Mak vs frac for planets...
The issue here is chromatic aberration at play. Looking at your signature, smiles233, you will not be gaining anything by getting a refractor that your Maks, or your 8SE for that matter, are not already providing you. If anything you will be introducing chromatic aberration unless you start looking at ED refractors to help control this, and this means much bigger $$$. An achromatic refractor will be a significant step backwards from your current scopes because of this aspect.
And on a Voyager 2 mount, a 4" refractor will begin to test your patience as it will start wobbling every time you touch it - a 4" refractor at high magnification on such a mount is not a great combination. While you have a 100mm Mak, its smaller, more compact size means less moment issues are at play compared to a long tube.
I certainly understand your frustration with poor seeing conditions. I have the same problem where I live. And like you I have a variety of telescopes. Larger apertures are more affected by poor seeing - something you may already be aware of (I am assuming because of your question). In all honesty, the only two things I can recommend to you:
1, Patience. I know it is not much, but there is nothing more you can do. A different scope won't help you.
2, Adapt your viewing. If seeing conditions are not much chop, then you need to adapt to the conditions. If you can't max out the magnification then your only option is to drop the magnification.
My preferred scope at home is a 9" Mak, and for many years before that it was a C8 (like your 8SE). And being plagued with poor seeing I have no choice but to adapt my planed session to suit the conditions. OK, I can't max out the magnification, then the only two options I have are either drop the magnification and work with that or pack up. I do have an ED80 refractor that I could use instead, and it is a nice scope, but I don't use it all that much. And if I had a smaller Mak or SCT I wouldn't use it any more than I do the refractor. And an ED80 still shows a small amount of chromatic aberration that my 9" Mak doesn't.
Most nights I pull out the Mak (or the C8), the most I can push it to is around 250X, and I am happy to work with that when it comes to the Moon and planets. If seeing doesn't allow for 100X I will normally do something else. The smaller scopes I have I use for other applications.
When it comes to the planets, aperture is the only route. You already have that with your 8SE. You already know the differences between your 8SE and your smaller Maks. A refractor is not going to help you if seeing is the problem.

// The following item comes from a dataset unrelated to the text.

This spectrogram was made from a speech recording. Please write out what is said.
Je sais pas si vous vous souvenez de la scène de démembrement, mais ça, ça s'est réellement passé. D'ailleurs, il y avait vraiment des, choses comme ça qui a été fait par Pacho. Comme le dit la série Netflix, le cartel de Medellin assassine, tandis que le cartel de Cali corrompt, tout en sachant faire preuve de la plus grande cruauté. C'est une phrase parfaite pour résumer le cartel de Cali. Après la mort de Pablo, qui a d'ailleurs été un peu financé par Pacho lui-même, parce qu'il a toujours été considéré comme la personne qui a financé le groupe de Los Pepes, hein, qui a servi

What a shorter focal length refractor will do is provide you with a rich field scope if you look at an f/5 instrument. A 4" f/5 or 5" f/5 frac with a nice 2" 30mm eyepiece will provide you with a delightful situation that will very nicely compliment the high magnification beasties you already have. I LOVE my modest 4" f/5 achromat - a stonking good RFT I know its high magnification shortcomings, so I use it to its strengths I keep the magnification right down with this scope, and with an 80° 30mm eyepiece this little scope gives me a 5° true field of view - HUGE!!! It cost me little and it is a low magnification monster!

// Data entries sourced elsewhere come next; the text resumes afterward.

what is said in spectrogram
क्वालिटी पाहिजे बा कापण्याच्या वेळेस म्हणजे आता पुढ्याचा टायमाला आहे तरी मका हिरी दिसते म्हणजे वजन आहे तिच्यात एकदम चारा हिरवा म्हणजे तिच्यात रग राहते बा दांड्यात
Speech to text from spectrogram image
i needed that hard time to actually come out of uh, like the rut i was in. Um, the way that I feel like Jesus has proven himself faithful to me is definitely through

The sketch below is of the Eta Carina complex that I did with this modest 4" f/5 achro - a view none of my other scopes can provide!

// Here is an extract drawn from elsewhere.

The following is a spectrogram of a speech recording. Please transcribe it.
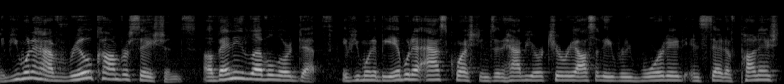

Question, did you render the lunar formations entirely at the eyepiece?
Really you are able to draw DSOs like that at the eyepiece? Your are are quit capableble to render the limb like nobody
I have ever run across. Interesting thanks for sharing.